* [Items from a data source]:
>>>
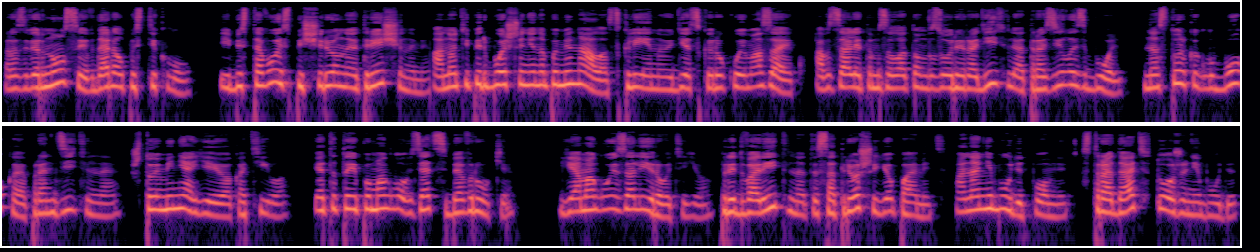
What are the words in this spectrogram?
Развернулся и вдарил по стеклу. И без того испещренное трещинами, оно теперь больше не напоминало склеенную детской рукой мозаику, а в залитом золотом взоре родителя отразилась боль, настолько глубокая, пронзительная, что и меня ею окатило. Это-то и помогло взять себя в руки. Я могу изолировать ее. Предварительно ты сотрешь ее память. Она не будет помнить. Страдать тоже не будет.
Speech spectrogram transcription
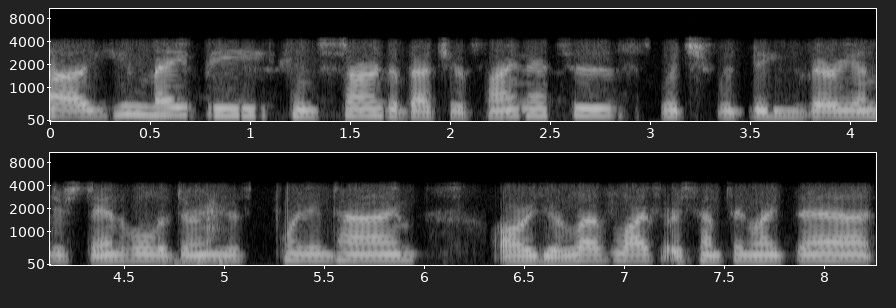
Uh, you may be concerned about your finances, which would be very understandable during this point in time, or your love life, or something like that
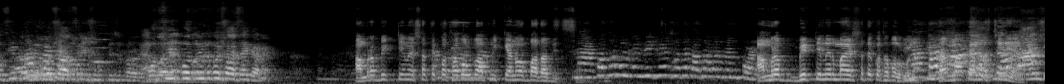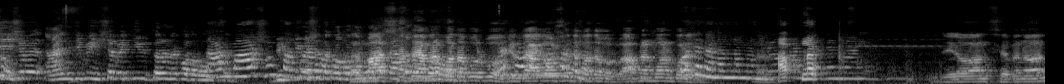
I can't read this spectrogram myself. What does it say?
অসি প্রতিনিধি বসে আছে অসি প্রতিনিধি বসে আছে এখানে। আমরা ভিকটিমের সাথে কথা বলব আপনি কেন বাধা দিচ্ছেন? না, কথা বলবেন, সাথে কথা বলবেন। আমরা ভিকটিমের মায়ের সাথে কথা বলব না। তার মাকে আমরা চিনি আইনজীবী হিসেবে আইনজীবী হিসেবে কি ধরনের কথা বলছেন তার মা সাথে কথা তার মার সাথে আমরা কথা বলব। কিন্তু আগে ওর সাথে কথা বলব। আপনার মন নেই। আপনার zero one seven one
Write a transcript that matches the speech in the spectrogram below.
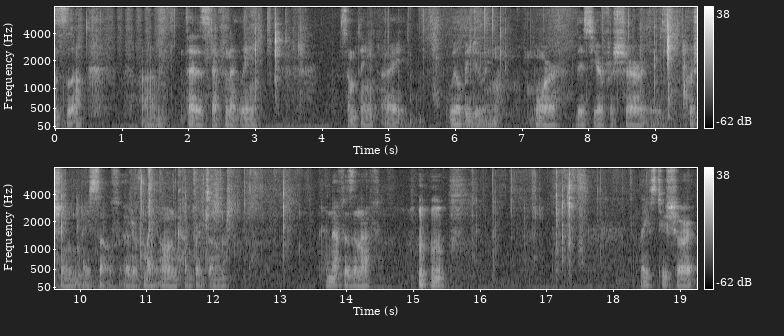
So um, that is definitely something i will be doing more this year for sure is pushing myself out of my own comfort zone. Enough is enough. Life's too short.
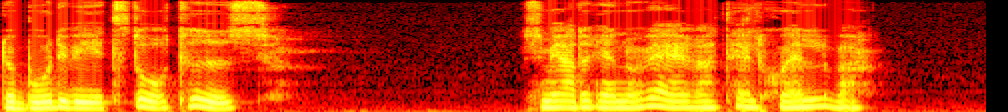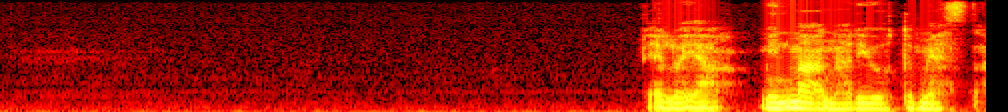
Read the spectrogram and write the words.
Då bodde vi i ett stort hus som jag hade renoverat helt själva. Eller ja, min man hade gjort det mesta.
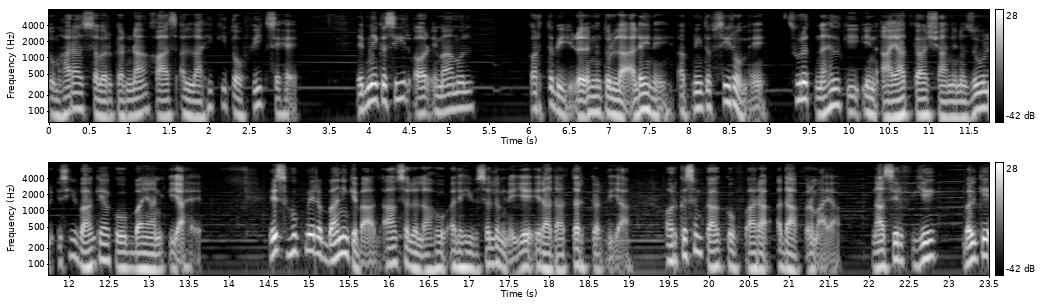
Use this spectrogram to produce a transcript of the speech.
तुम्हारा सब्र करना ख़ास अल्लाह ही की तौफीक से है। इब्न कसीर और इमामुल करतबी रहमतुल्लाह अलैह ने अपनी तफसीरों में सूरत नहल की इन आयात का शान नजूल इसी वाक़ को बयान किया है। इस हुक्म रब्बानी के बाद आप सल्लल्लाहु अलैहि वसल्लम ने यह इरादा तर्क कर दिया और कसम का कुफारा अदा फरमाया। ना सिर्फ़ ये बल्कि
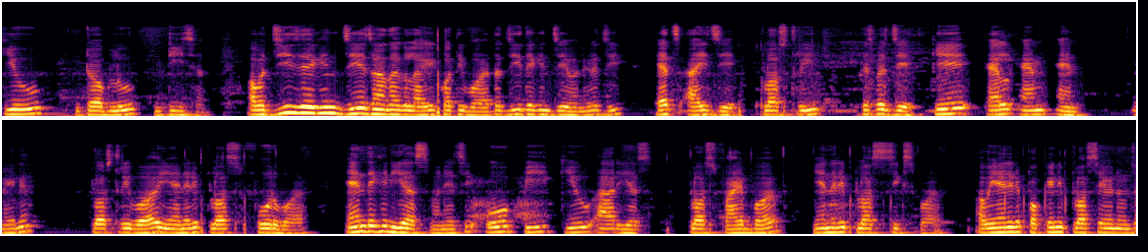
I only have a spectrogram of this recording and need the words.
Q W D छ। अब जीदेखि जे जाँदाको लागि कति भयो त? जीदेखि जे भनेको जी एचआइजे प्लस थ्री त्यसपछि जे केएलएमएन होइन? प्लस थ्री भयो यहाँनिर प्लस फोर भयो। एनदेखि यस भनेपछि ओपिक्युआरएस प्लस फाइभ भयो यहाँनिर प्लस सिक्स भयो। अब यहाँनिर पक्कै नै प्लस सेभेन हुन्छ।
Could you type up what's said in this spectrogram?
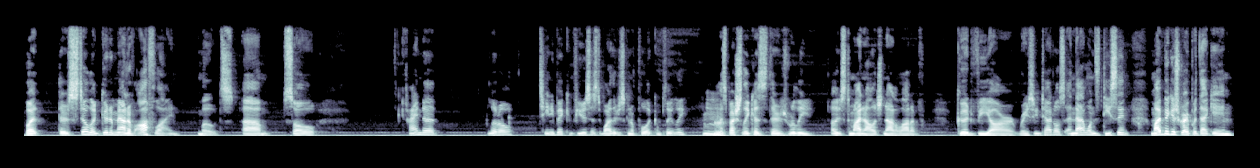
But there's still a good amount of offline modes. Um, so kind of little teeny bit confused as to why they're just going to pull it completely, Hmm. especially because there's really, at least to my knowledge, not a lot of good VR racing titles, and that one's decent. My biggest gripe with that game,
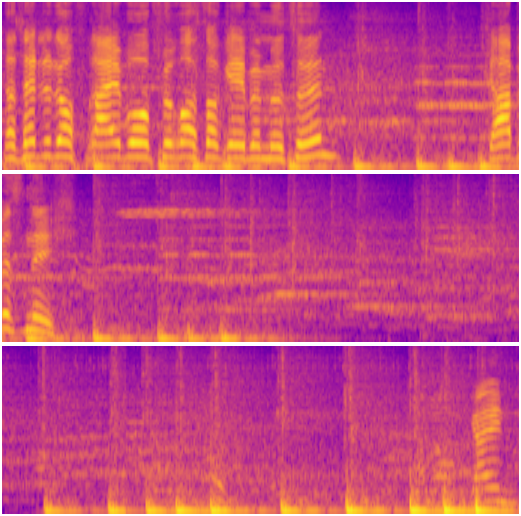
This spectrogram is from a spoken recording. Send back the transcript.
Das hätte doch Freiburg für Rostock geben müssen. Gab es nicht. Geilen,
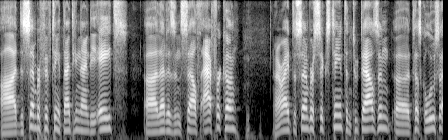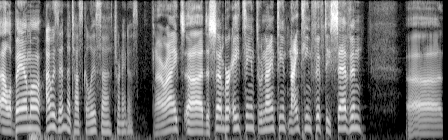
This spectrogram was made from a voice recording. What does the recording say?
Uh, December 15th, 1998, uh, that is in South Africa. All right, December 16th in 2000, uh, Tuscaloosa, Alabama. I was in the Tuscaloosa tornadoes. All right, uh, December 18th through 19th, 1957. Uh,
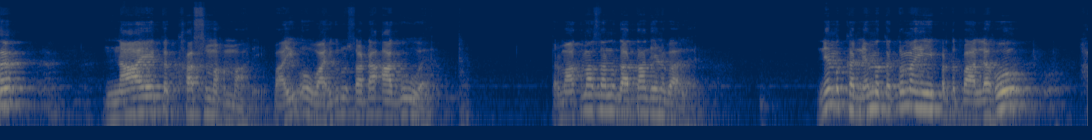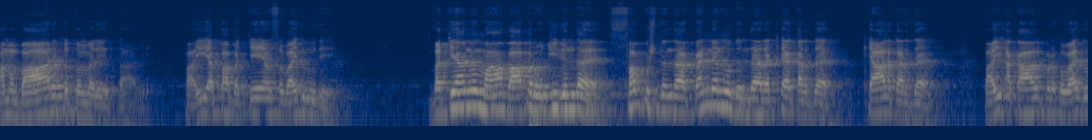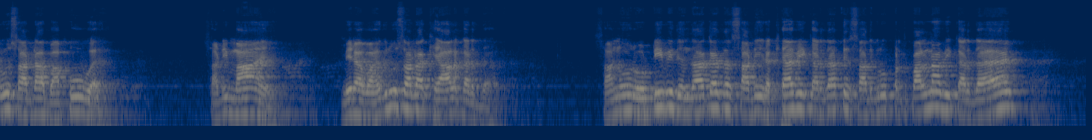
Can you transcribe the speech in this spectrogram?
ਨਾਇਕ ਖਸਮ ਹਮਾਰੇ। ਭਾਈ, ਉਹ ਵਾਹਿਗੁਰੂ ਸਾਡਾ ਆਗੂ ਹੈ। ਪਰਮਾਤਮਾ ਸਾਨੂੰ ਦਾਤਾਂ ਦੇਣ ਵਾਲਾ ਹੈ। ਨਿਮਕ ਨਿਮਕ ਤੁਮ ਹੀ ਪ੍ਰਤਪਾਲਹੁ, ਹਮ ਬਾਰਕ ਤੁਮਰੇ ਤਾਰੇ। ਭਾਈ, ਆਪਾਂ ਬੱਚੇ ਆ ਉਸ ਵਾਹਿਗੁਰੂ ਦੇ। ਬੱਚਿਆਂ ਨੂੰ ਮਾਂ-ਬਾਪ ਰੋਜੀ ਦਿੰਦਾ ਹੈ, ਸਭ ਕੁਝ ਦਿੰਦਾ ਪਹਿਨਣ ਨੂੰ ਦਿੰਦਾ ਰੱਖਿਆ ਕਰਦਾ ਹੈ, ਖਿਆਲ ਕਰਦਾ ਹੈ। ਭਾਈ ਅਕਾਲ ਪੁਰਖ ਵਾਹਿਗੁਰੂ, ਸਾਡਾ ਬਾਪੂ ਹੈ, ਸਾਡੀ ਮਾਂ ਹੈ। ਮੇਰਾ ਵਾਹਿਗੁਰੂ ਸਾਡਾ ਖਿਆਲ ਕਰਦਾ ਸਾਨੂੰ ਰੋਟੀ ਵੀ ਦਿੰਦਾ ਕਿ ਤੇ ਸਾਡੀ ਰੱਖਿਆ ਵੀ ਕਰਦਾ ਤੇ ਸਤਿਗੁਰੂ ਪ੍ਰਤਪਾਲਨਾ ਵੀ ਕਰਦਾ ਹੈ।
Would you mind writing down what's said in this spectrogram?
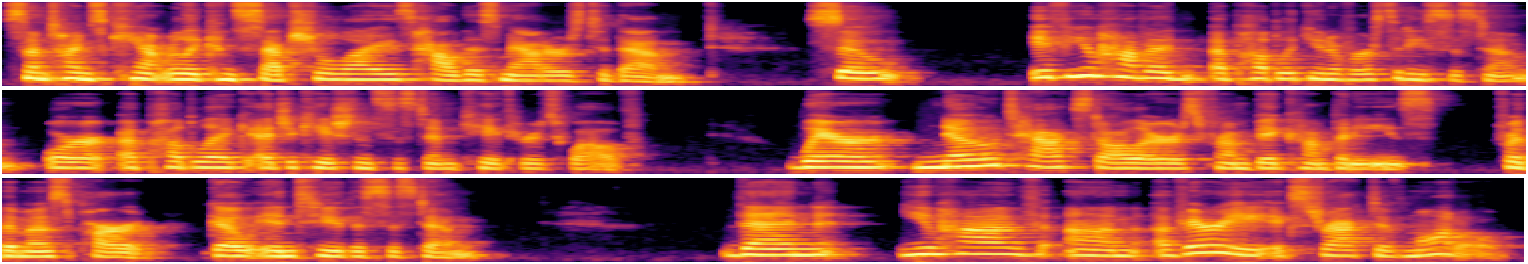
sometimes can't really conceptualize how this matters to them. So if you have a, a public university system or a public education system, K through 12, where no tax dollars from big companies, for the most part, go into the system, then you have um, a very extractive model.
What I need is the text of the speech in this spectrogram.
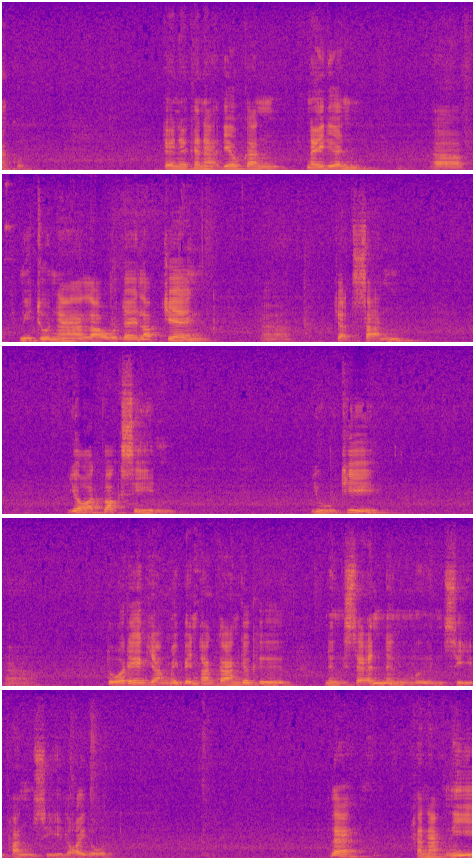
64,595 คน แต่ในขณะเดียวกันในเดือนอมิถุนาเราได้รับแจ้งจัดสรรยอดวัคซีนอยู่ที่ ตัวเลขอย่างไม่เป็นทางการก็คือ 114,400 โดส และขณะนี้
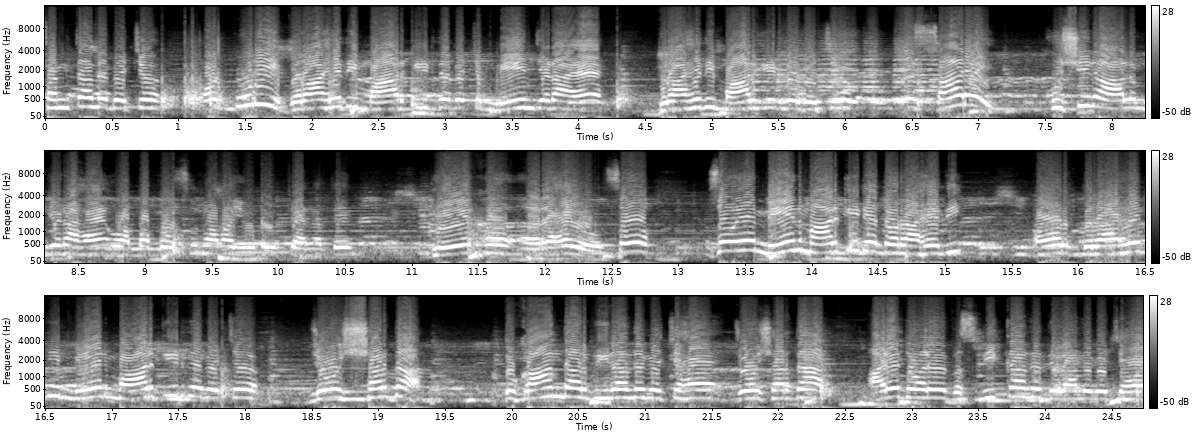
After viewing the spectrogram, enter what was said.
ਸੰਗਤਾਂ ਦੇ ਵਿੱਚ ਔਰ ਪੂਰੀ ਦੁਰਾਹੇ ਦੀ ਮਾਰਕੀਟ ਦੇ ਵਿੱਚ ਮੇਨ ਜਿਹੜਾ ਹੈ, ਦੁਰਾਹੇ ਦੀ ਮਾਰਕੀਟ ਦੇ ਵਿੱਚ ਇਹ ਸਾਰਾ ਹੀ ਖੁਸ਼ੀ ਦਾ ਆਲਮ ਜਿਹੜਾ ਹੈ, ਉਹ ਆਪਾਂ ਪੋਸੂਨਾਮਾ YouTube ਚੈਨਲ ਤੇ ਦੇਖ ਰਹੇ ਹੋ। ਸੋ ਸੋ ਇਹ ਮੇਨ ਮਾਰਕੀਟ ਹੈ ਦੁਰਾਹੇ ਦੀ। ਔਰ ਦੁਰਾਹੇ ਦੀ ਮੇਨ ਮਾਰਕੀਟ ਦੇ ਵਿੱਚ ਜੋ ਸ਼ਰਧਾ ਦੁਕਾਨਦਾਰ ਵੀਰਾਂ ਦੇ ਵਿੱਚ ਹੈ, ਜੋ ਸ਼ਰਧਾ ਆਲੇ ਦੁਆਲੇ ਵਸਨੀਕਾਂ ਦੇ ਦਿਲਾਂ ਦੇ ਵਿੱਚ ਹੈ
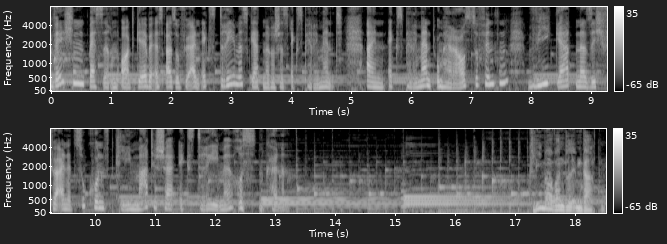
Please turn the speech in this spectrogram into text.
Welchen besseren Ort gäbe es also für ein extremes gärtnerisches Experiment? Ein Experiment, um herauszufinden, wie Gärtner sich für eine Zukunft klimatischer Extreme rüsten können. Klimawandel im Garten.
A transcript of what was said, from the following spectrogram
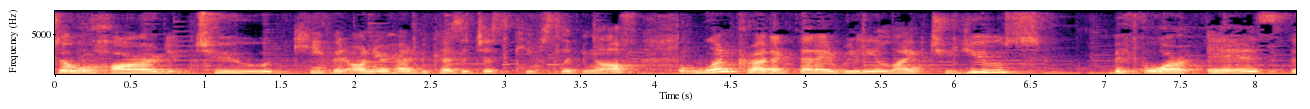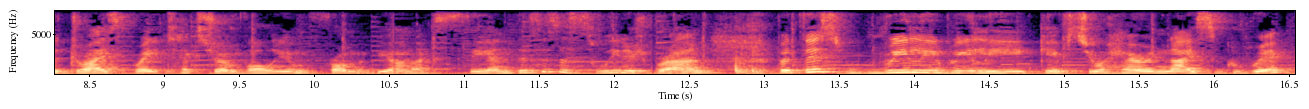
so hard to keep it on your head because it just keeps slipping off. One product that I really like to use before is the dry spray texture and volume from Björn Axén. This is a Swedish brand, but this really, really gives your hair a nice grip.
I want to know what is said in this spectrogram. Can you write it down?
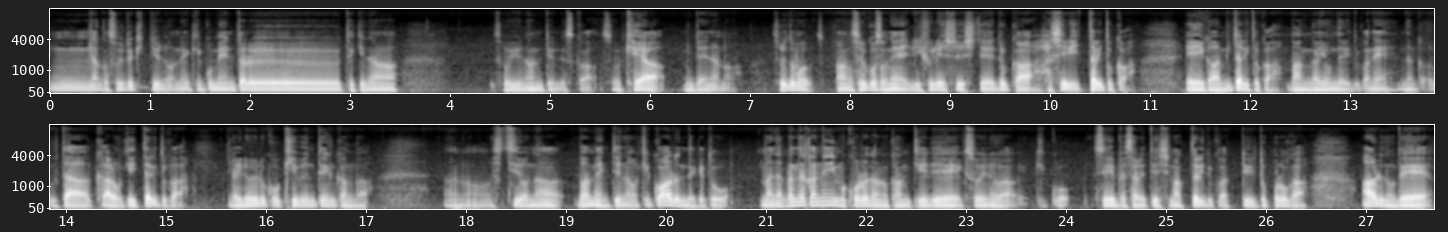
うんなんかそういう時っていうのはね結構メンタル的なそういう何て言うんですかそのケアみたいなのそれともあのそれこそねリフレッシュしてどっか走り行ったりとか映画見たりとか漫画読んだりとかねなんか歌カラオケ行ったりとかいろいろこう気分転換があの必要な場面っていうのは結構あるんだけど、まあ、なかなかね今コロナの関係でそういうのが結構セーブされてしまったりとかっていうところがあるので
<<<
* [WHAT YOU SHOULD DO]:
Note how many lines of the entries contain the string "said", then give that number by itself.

* [SOLVED EXERCISE]:
5